By the early eighteenth century, the Ottoman Empire was in decline. The weak rulers of the empire left the way open for power struggles among officials, religious experts, and Janissary commanders. Provincial administrators and landholders conspired to drain revenue from the central treasury. The general economy suffered from competition with the West as imported goods ruined local industry. European rivals took advantage of Ottoman weakness. The Austrians pushed the Ottomans from Hungary and the northern Balkans. Russia expanded into the Caucasus and Crimea. The subject Christian peoples of the Balkans challenged their rulers: the Greeks won independence 1830, and Serbia won independence in 1867.
European military assaults and diseases destroyed existing civilizations. African and Asian civilizations were able to withstand the early European arrival, but the latter’s continuing development by the end of the eighteenth century made them dominant. The subordinate civilizations reacted differently. Some retreated into an idealized past; others absorbed ideas from their rulers. The various efforts at resistance did not all succeed. Some civilizations survived; others collapsed.
The leaders and thinkers of the Islamic world were divided about how to reverse decline and drive back Europeans. They argued over a spectrum ranging from a return to the past to the adoption of Western ways. By the nineteenth century, the Arabs under the weakened Ottoman Empire were exposed to the danger of European conquest. The loss of Islamic territory to the Europeans engendered a sense of crisis in the Middle East.

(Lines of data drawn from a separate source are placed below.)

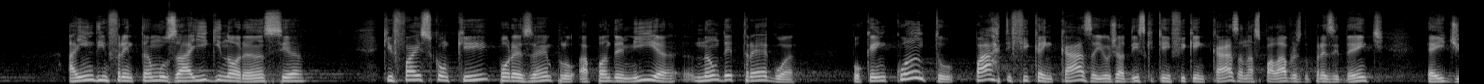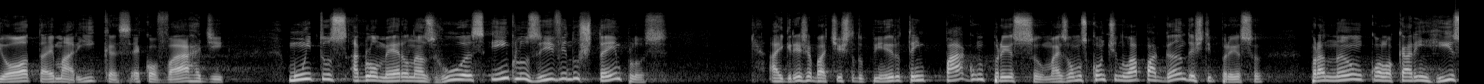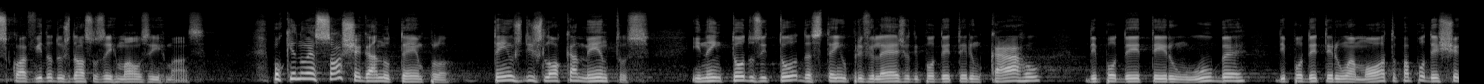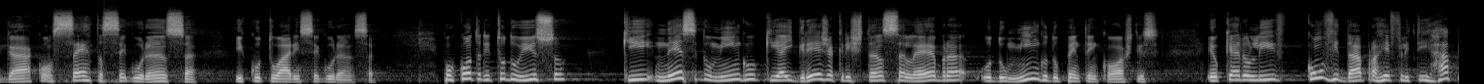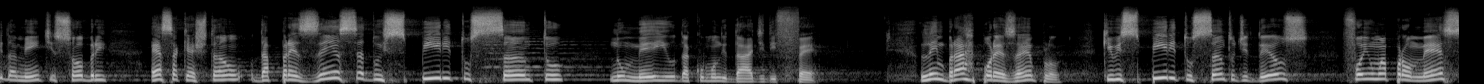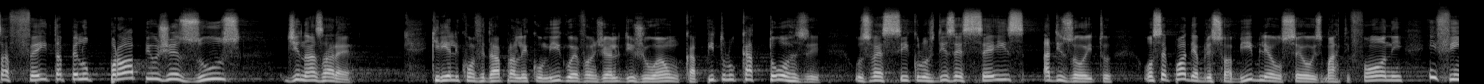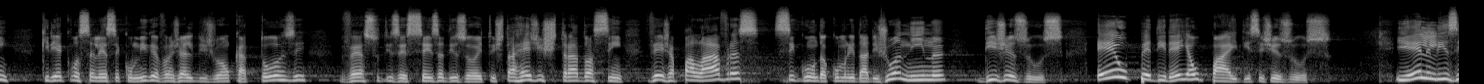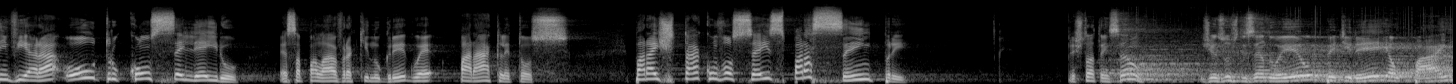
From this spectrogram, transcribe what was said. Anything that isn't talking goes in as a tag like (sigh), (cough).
ainda enfrentamos a ignorância, que faz com que, por exemplo, a pandemia não dê trégua, porque enquanto parte fica em casa, e eu já disse que quem fica em casa, nas palavras do presidente, é idiota, é maricas, é covarde, muitos aglomeram nas ruas e inclusive nos templos. A Igreja Batista do Pinheiro tem pago um preço, mas vamos continuar pagando este preço para não colocar em risco a vida dos nossos irmãos e irmãs. Porque não é só chegar no templo, tem os deslocamentos, e nem todos e todas têm o privilégio de poder ter um carro, de poder ter um Uber, de poder ter uma moto, para poder chegar com certa segurança e cultuar em segurança. Por conta de tudo isso, que nesse domingo que a igreja cristã celebra o domingo do Pentecostes, eu quero lhe convidar para refletir rapidamente sobre essa questão da presença do Espírito Santo no meio da comunidade de fé. Lembrar, por exemplo, que o Espírito Santo de Deus foi uma promessa feita pelo próprio Jesus de Nazaré. Queria lhe convidar para ler comigo o Evangelho de João, capítulo 14, os versículos 16 a 18 você pode abrir sua Bíblia, o seu smartphone, enfim, queria que você lesse comigo o Evangelho de João 14, verso 16 a 18. Está registrado assim: veja, palavras segundo a comunidade joanina de Jesus. Eu pedirei ao Pai, disse Jesus, e ele lhes enviará outro conselheiro. Essa palavra aqui no grego é parácletos, para estar com vocês para sempre. Prestou atenção? Jesus dizendo: Eu pedirei ao Pai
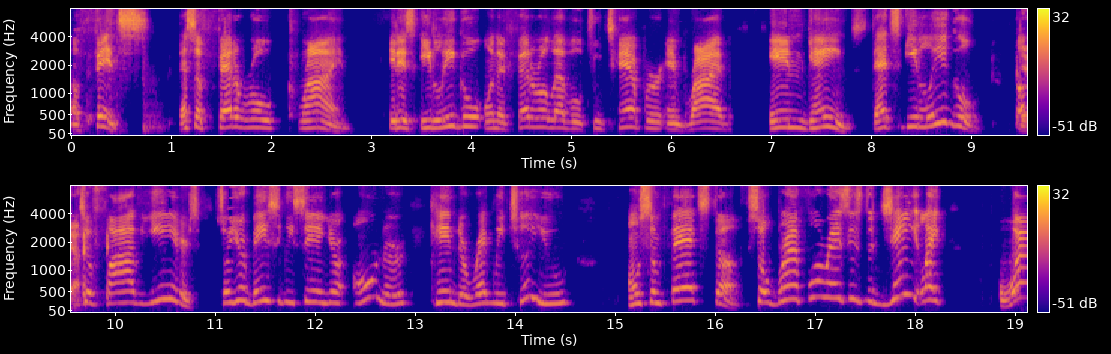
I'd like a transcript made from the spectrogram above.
offense. That's a federal crime. It is illegal on a federal level to tamper and bribe in games. That's illegal up Yeah. to five years. So you're basically saying your owner came directly to you on some Fed stuff. So Brian Flores is the genius. Like, why?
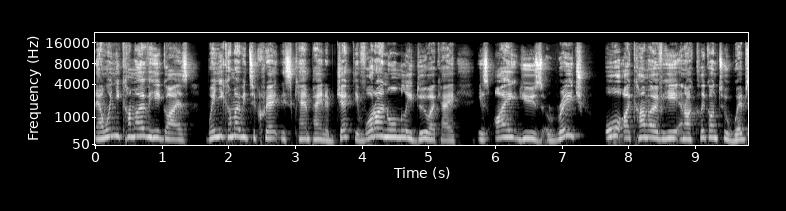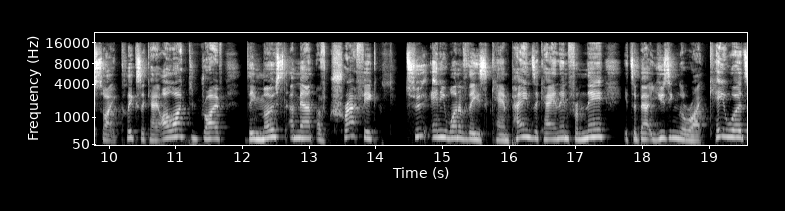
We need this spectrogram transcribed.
Now, when you come over here, guys, when you come over to create this campaign objective, what I normally do, okay, is I use reach or I come over here and I click onto website clicks, okay. I like to drive the most amount of traffic to any one of these campaigns, okay? And then from there, it's about using the right keywords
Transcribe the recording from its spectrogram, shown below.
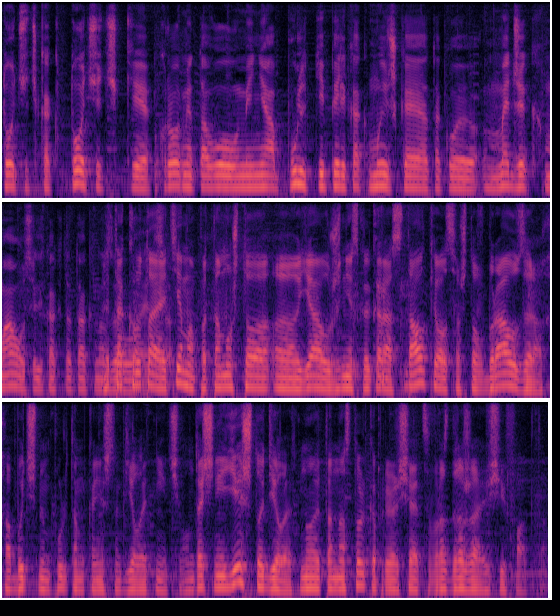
точечка к точечке. Кроме того, у меня пульт теперь как мышка, такой Magic Mouse или как-то так называется. Это крутая тема, потому что э, я уже несколько раз сталкивался, что в браузерах обычным пультом, конечно, делать нечего. Ну, точнее, есть что делать, но это настолько превращается в раздражающий фактор.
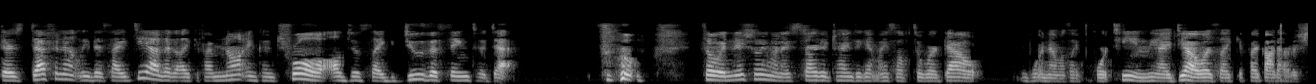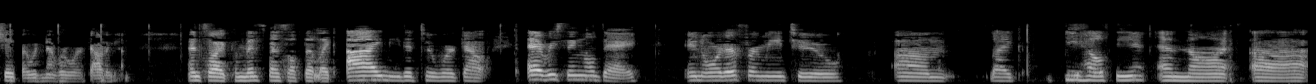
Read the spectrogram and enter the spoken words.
there's definitely this idea that like if I'm not in control, I'll just like do the thing to death. So, so initially when I started trying to get myself to work out when I was like 14, the idea was like if I got out of shape, I would never work out again. And so I convinced myself that like I needed to work out every single day in order for me to, um, like be healthy and not, uh,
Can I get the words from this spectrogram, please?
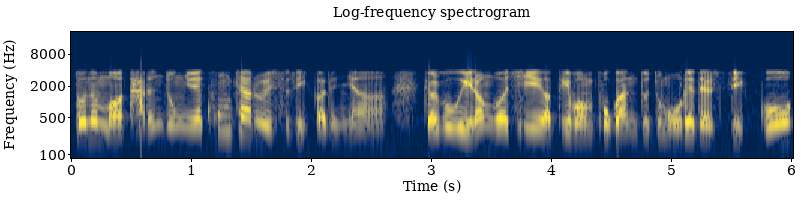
또는 뭐 다른 종류의 콩자루일 수도 있거든요. 결국 이런 것이 어떻게 보면 보관도 좀 오래될 수도 있고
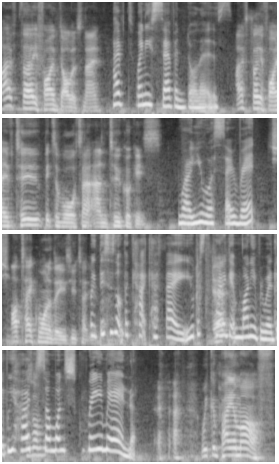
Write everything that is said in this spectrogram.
I have $35 now. I have $27. I have 35, two bits of water and two cookies. Wow, you are so rich. I'll take one of these. You take Wait, this is not the cat cafe. You're just trying Yeah. to get money everywhere. Did we heard someone screaming? We can pay them off.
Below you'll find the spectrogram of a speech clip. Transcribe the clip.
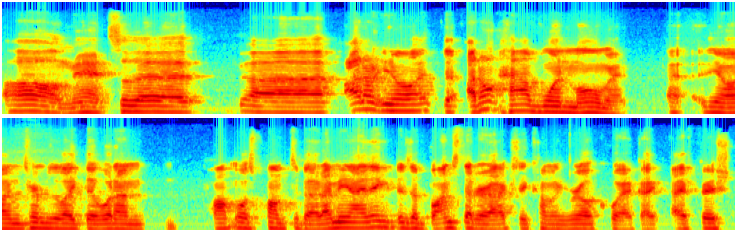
Oh man, so the uh, I don't you know I don't have one moment uh, you know in terms of like the what I'm pump, most pumped about. I mean I think there's a bunch that are actually coming real quick. I, I fished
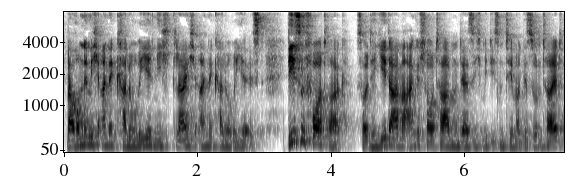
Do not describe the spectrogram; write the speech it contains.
warum nämlich eine Kalorie nicht gleich eine Kalorie ist. Diesen Vortrag sollte jeder einmal angeschaut haben, der sich mit diesem Thema Gesundheit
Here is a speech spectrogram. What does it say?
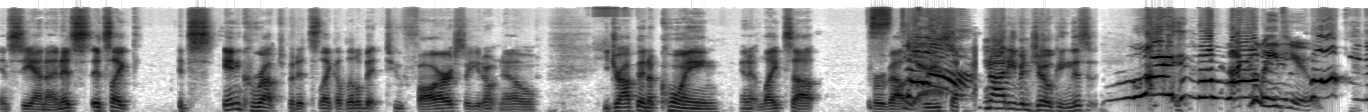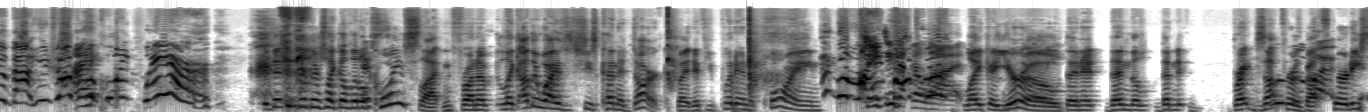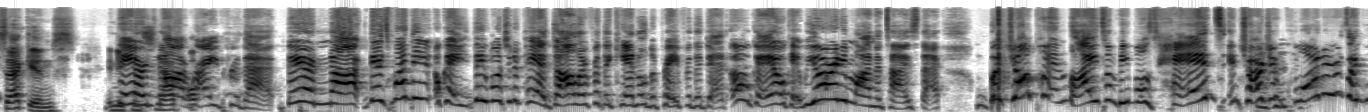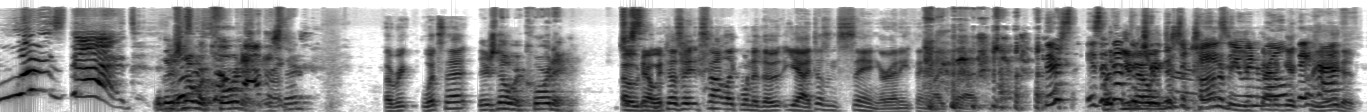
in Siena, and it's it's like it's incorrupt, but it's like a little bit too far, so you don't know. You drop in a coin, and it lights up for about Stop! three seconds. I'm not even joking. This is what in the world I believe you. you talking about? You dropped a coin where? well, there's like a little there's... coin slot in front of like otherwise she's kind of dark but if you put in a coin they do that a lot like a euro then it then the then it brightens up for about 30 seconds and they are not all- right for that. They are not. There's one thing. Okay, they want you to pay a dollar for the candle to pray for the dead. Okay, okay, we already monetized that. But y'all putting lights on people's heads and charging quarters? Like, what is that? Well, there's this no recording, so is there? Re- what's that? There's no recording. Oh no, it doesn't. It's not like one of those. Yeah, it doesn't sing or anything like that. There's isn't but, that the know, church of the Gesù in Rome? They creative. have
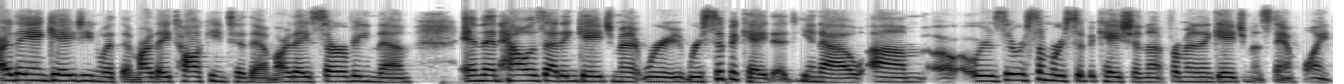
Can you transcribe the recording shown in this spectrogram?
Are they engaging with them? Are they talking to them? Are they serving them? And then how is that engagement re- reciprocated, you know, um, or, or, is there some reciprocation uh, from an engagement standpoint?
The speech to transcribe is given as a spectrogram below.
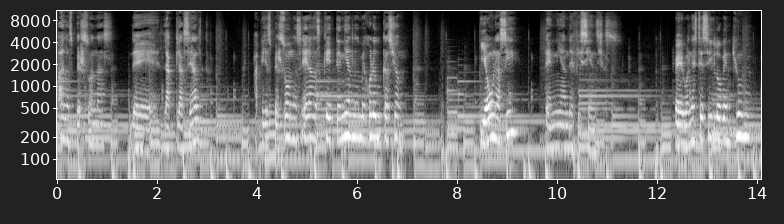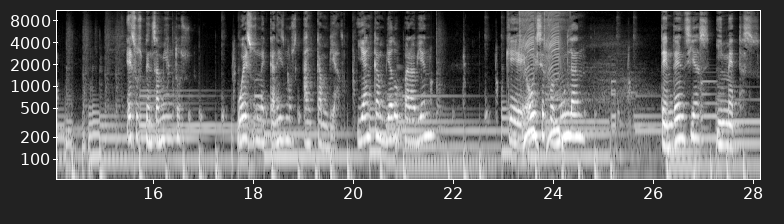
a las personas de la clase alta. Aquellas personas eran las que tenían la mejor educación y aún así tenían deficiencias. Pero en este siglo XXI, esos pensamientos o esos mecanismos han cambiado y han cambiado para bien que hoy se formulan tendencias y metas.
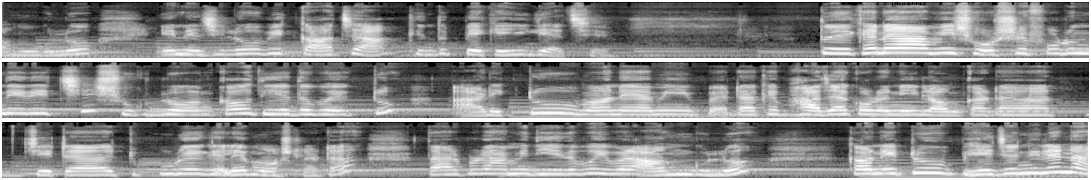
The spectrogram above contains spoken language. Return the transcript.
আমগুলো এনেছিল ওবি কাঁচা কিন্তু পেকেই গেছে। তো এখানে আমি সর্ষে ফোড়ন দিয়ে দিচ্ছি, শুকনো লঙ্কাও দিয়ে দেবো একটু। আর একটু মানে আমি এটাকে ভাজা করে নিই লঙ্কাটা, যেটা একটু পুড়ে গেলে মশলাটা। তারপরে আমি দিয়ে দেবো এবার আমগুলো। কারণ একটু ভেজে নিলে না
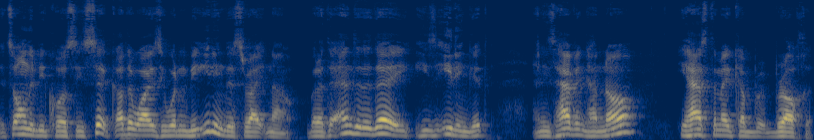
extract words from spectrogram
It's only because he's sick. Otherwise, he wouldn't be eating this right now. But at the end of the day, he's eating it, and he's having hano. He has to make a bracha.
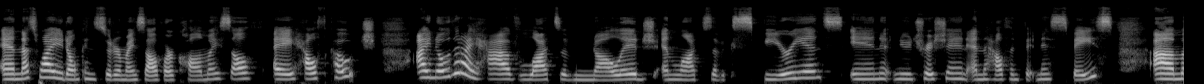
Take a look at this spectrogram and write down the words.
And that's why I don't consider myself or call myself a health coach. I know that I have lots of knowledge and lots of experience in nutrition and the health and fitness space, um,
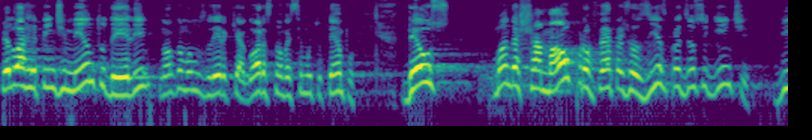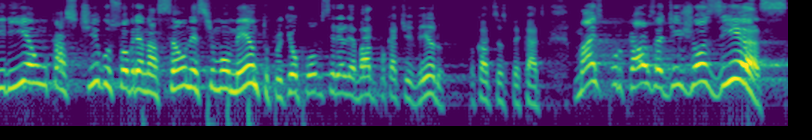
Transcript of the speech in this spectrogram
pelo arrependimento dele, nós não vamos ler aqui agora, senão vai ser muito tempo. Deus manda chamar o profeta Josias para dizer o seguinte: viria um castigo sobre a nação neste momento, porque o povo seria levado para o cativeiro por causa dos seus pecados, mas por causa de Josias.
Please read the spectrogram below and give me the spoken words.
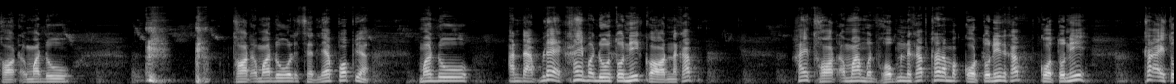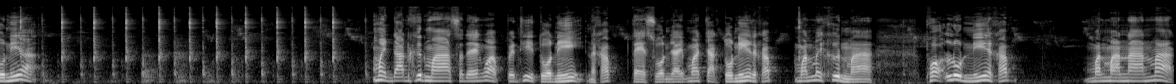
ถอดออกมาดู ถอดออกมาดูเสร็จแล้วปุ๊บเนี่ย มาดูอันดับแรกให้มาดูตัวนี้ก่อนนะครับ ให้ถอดออกมาเหมือนผมนะครับ ถ้าเรามากดตัวนี้นะครับ กดตัวนี้ ถ้าไอ้ตัวเนี้ยไม่ดันขึ้นมาแสดงว่าเป็นที่ตัวนี้นะครับ แต่ส่วนใหญ่มาจากตัวนี้นะครับ มันไม่ขึ้นมา เพราะรุ่นนี้ครับ มันมานานมาก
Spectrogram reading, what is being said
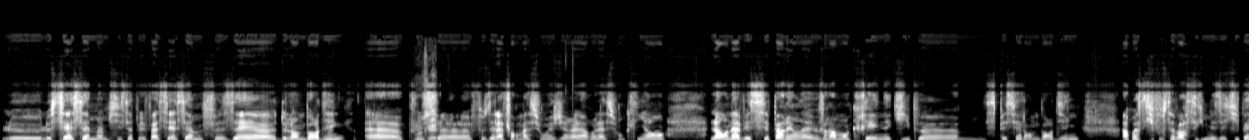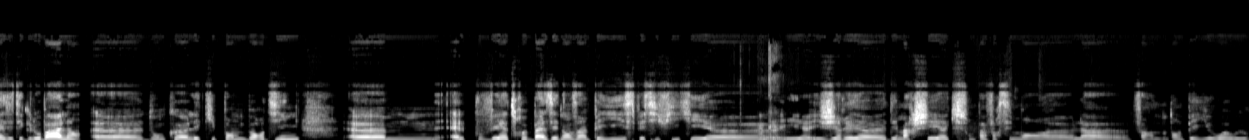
le le CSM, même s'il s'appelait pas CSM, faisait, heu, de l'onboarding, heu, plus, Ok. heu, faisait la formation et gérait la relation client. Là, on avait séparé, on avait vraiment créé une équipe, hem, spéciale onboarding. Après, ce qu'il faut savoir, c'est que mes équipes, elles étaient globales, heu, donc heu, l'équipe onboarding, elle pouvait être basée dans un pays spécifique et gérer, des marchés, qui sont pas forcément, là, enfin, dans le pays où où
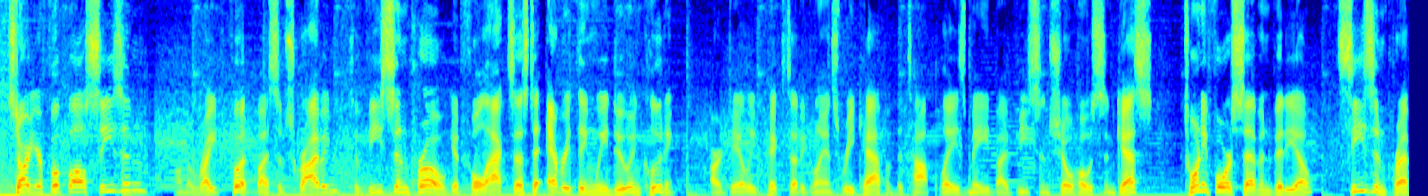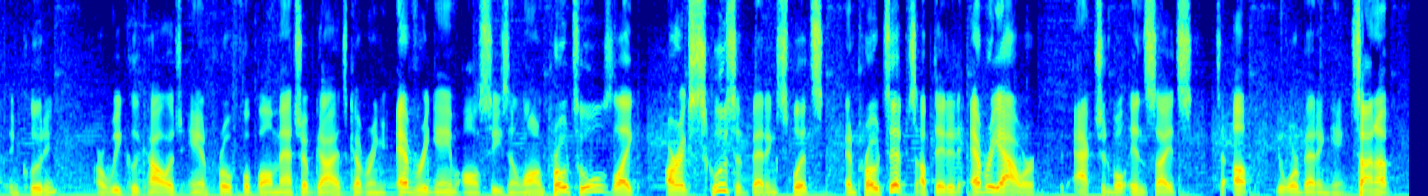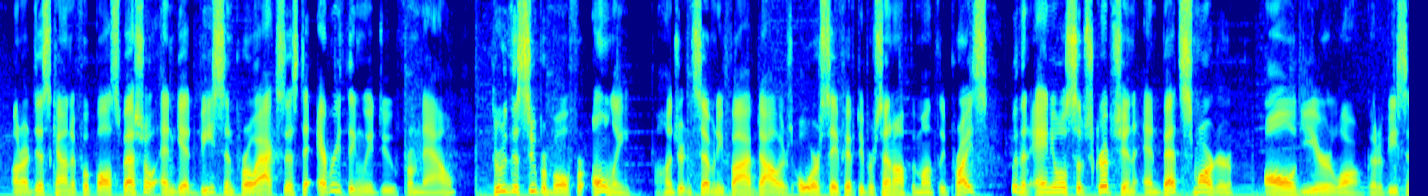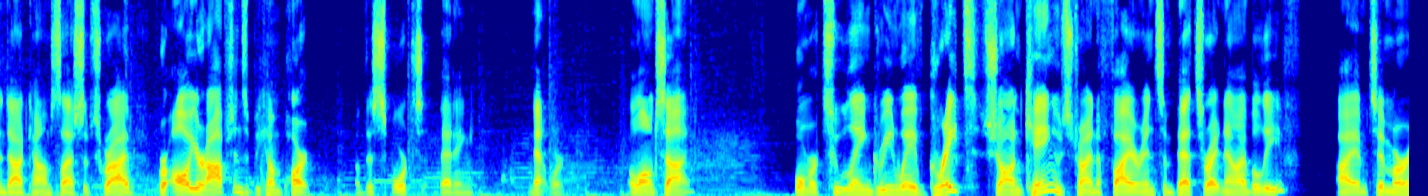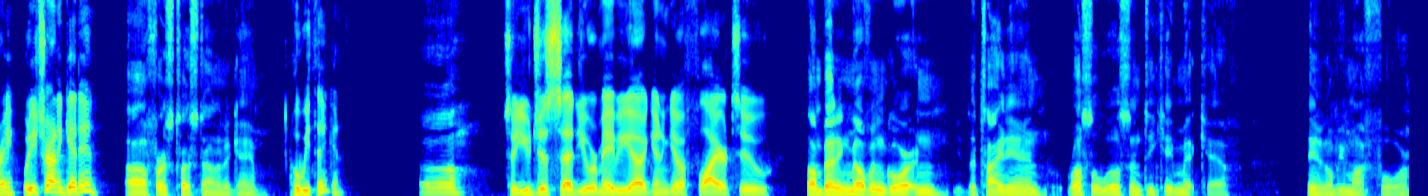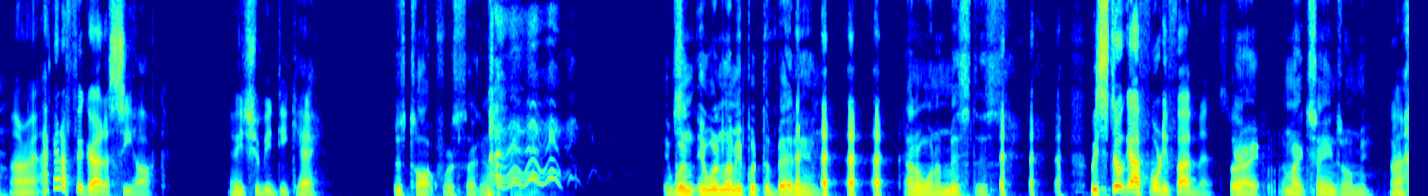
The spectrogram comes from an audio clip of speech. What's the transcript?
Start your football season on the right foot by subscribing to VSIN Pro. Get full access to everything we do, including our daily picks at a glance recap of the top plays made by VSIN show hosts and guests, 24 7 video, season prep, including our weekly college and pro football matchup guides covering every game all season long, pro tools like our exclusive betting splits, and pro tips updated every hour with actionable insights to up your betting game. Sign up on our discounted football special and get VSIN Pro access to everything we do from now through the Super Bowl for only $175 or save 50% off the monthly price with an annual subscription and bet smarter all year long. Go to vsin.com slash subscribe for all your options become part of the sports betting network. Alongside former Tulane Green Wave great Sean King, who's trying to fire in some bets right now, I believe. I am Tim Murray. What are you trying to get in? Uh, first touchdown of the game. Who we thinking? Uh, So you just said you were maybe uh, going to give a flyer to. I'm betting Melvin Gordon, the tight end, Russell Wilson, DK Metcalf. I think they're gonna be my four. All right, I got to figure out a Seahawk. Maybe it should be DK. Just talk for a second. it wouldn't. It wouldn't let me put the bet in. I don't want to miss this. We still got 45 minutes. It's all right. It might change on me. They're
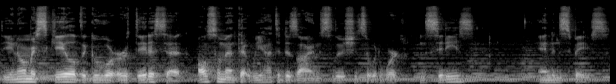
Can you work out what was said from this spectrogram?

The Muslims had faced the threat of the West since the Middle Ages. Muslims shared many aspects of culture with Judeo-Christian and Greek tradition; their civilization had contributed to the rise of the West. The Muslims had many centers to defend; the fall of the Ottoman Empire did not mean the end of Islamic independence. They had time to learn during the long Western advance. Muslims could cling to the truths of Islam and survive as a people,